Gas station without pumps

2020 April 25

Worse than flu?

Filed under: Uncategorized — gasstationwithoutpumps @ 09:26
Tags: , ,

When people write about COVID-19, they often compare it to influenza—either to the annual flu season or to the 1918–1920 pandemic of “Spanish flu”.  There is often a underlying motive in what comparison they make—comparing to the annual flu, which is deadly but not scary, is used to push back against shelter-in-place restrictions, while comparison with the 1918–1920 pandemic is used to support increases in the restrictions. Some people have even been conjecturing that all the hand washing and social distancing would reduce normal flu deaths to the point where there would be less mortality than usual.

While we don’t know yet how bad COVID-19 is going to get, we can certainly look at how bad it has gotten so far.  Does it look more like Spanish flu or like seasonal flu?  First, we can look raw numbers.  The latest number of deaths attributed to COVID-19 in the US is 52,356, and going up at about 2,000 deaths per day, while Spanish flu killed about 675,000 in the US [https://www.cdc.gov/flu/pandemic-resources/1918-pandemic-h1n1.html] over its two-year course and seasonal flu kills 12,000–61,000 per year in the US [https://www.cdc.gov/flu/about/burden/index.html].  So right now, COVID-19 looks worse that the worst flu season in the past 10 years, but perhaps not as bad as Spanish flu. Even if all the precautionary measures completely eliminated flu, COVID-19 is still going to cause more deaths than the any savings we might see.

We should also be aware that the first spike of Spanish flu was not nearly as bad as the second wave, and we are still in the first spike of COVID-19, so there is plenty of time for COVID-19 to get worse.

For recent years, we can also look at death rates per week.  The New Atlantic has done a comparison of COVID-19 with recent flu seasons and with the main causes of death:


COVID-19 causes more deaths per week in the US than any other cause. The 2017–18 flu season used for comparison was the worst in the past decade. Copied from https://www.thenewatlantis.com/publications/not-like-the-flu-not-like-car-crashes-not-like

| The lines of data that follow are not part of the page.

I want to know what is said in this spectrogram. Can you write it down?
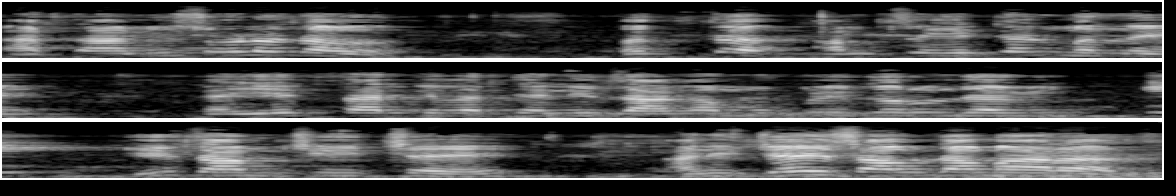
आता आम्ही सोडत आहोत. फक्त आमचं एकच म्हणणं आहे का एक तारखेला त्यांनी जागा मोकळी करून द्यावी. हीच आमची इच्छा आहे. आणि जय सावदा महाराज.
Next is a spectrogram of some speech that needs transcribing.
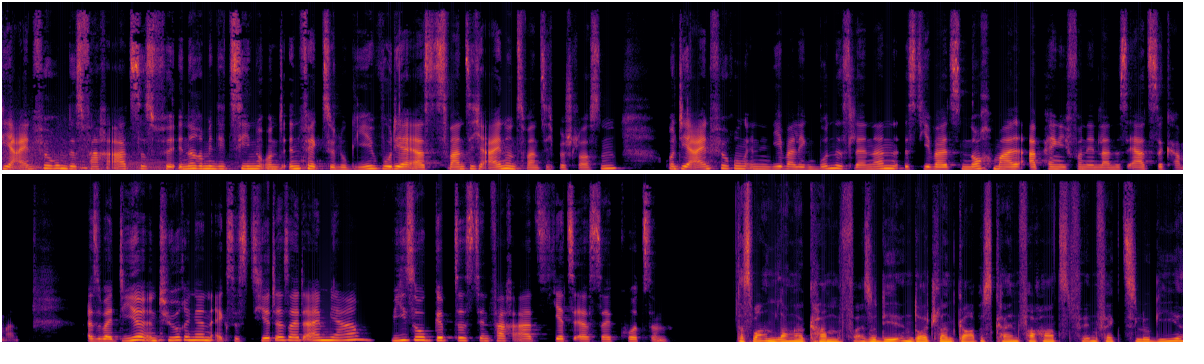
Die Einführung des Facharztes für Innere Medizin und Infektiologie wurde ja erst 2021 beschlossen und die Einführung in den jeweiligen Bundesländern ist jeweils nochmal abhängig von den Landesärztekammern. Also bei dir in Thüringen existiert er seit einem Jahr. Wieso gibt es den Facharzt jetzt erst seit kurzem? Das war ein langer Kampf. Also die, in Deutschland gab es keinen Facharzt für Infektiologie,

On problem with many of the plots of deaths due to various causes is that reporting of deaths is often delayed and the cause of death recorded on the death certificate is often inaccurate. Different places are recording COVID-19 deaths differently, with some underestimating the numbers substantially by only counting deaths in hospitals of patients who had a positive test for SARS-CoV-2 virus. To correct for this sort of error, some statisticians like to look at “excess deaths”—the number of people dying per week compared to the number who normally die in that week of the year. Plotted over a few years, excess mortality plots usually point out particularly bad flu seasons or natural disasters (like hurricane Maria in Puerto Rico in 2017).

One site that plots excess mortality (for Europe) is https://www.euromomo.eu/graphs-and-maps/, which has the following graphs:

The recent spike in excess deaths is clear in this plot copied from https://www.euromomo.eu/graphs-and-maps/. The dip at the very end is probably due to delays in getting data, rather than an actual dip in deaths.

Death rate per week tells you how bad things are at the moment, but a short spike of high death rate may not be as bad as much longer one of more moderate death rate, so it is useful to look at the cumulative excess mortality:

Cumulative excess deaths in Europe, copied from https://www.euromomo.eu/graphs-and-maps/. We can see that the cumulative effect of the spike so far is already as bad as a really bad flu season, and the spike is nowhere near over.

The euromomo site allows you to look at individual countries (not all are seeing that excess mortality—just the ones with bad COVID-19 infection rates). They also break the numbers into four different age ranges—the spike is occurring in adult deaths, but not child or teen deaths.

I have not yet found a recent plot of excess mortality in the US—the ones I’ve found all end in early April, before many COVID-19 deaths had occurred.

Leave a Comment »

No comments yet.

RSS feed for comments on this post. TrackBack URI

Leave a Reply

Fill in your details below or click an icon to log in:

WordPress.com Logo

You are commenting using your WordPress.com account. Log Out /  Change )

Google photo

You are commenting using your Google account. Log Out /  Change )

Twitter picture

You are commenting using your Twitter account. Log Out /  Change )

Facebook photo

You are commenting using your Facebook account. Log Out /  Change )

Connecting to %s

This site uses Akismet to reduce spam. Learn how your comment data is processed.

%d bloggers like this: